KM We actually spend a lot of time asking ourselves this question, because it’s a high barrier label. It’s kind of identity politics—what’s in a name?—and there’s exclusivity and inclusivity the moment you label, so we really try to lead with the ethos of a creator, so that’s someone who believes they have agency, believes they can make something new, and you could be doing that in your workplace, you could be doing that by changing the way your team works on projects together, and I do think there isn’t enough of an emphasis on that in the traditional workplace. We do attract women who are, by the standard Instagram definition creatives, but they have creative energy and we relate that very closely to agency and empowerment. I believe this can be unlocked in anyone but because of privilege, not everyone has the same opportunity to do that. Every woman who comes through our door, we see your creative energy and we will nourish it and we will empower it and we will amplify it. So yeah, I do identify as creative and my first love was writing. I thought the way words would spill out of my pen was pure magic. I started writing at a really young age, but as you get older you’re like, “Oh, writing isn’t a career, I can’t make money off of this,” and this is kind of the millennial question of, “How can I tap into this childlike wonder and play that I do identify with but it doesn’t fit on my LinkedIn bio?" So it’s conflict between these identities that you want to have and what you think is socially, professionally acceptable. So for us, it doesn’t matter what’s on your LinkedIn bio. What matters is how you choose to identify and you get to make that choice every single fucking day when you wake up.

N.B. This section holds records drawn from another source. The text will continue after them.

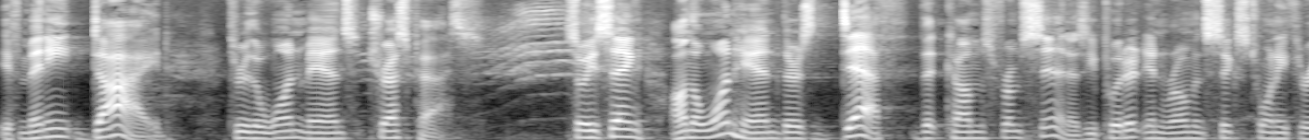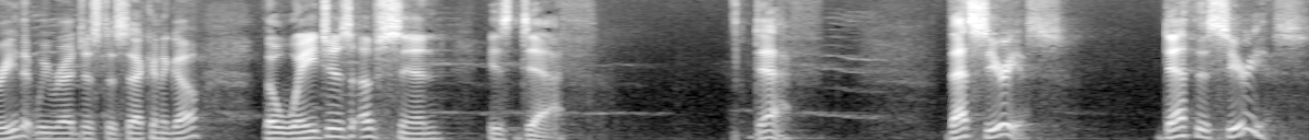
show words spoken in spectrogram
if many died through the one man's trespass. So he's saying, on the one hand, there's death that comes from sin, as he put it in Romans 6.23 that we read just a second ago. The wages of sin is death. Death. That's serious. Death is serious.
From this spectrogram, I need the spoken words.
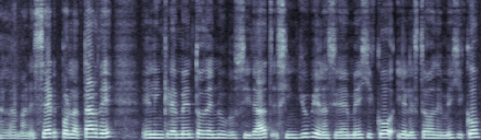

I’ve been able to witness a lot of women coming home to themselves.
— Cassandra Lam

KA What’s next for The Cosmos?

CL So, everything we’ve done so far is going towards finally creating a space, a physical space where everything we’re doing—the conversations we’re facilitating, the programming we’re putting together—it’s all culminating in meeting what we see as an unmet need. Women want to meet each other. They’re what makes The Cosmos what it is. What we feel compelled to do is make a space where you can decide not to make compromises on your life.

KM And your health and wellbeing. Your health and wellbeing and your career and ambition and creativity—being a woman in 2019 and wanting to be thriving, but realistically, your health and wellbeing are probably the first to go. We believe there is such a strong ethos of Eastern medicine around holistic care as a lifestyle. You know, it’s been appropriated in a number of different ways now, and no hard feelings, but I think it’s interesting to think about: What does it mean for our community to be developing a space that really brings those practices together in modern ways that speaks to millennials and gen z, and then have that cultural capital come back into our community?


Kylie Adair is the editorial director at kaur. space. She has a bachelor’s degree in journalism and human rights and a miniature schnauzer named Dot.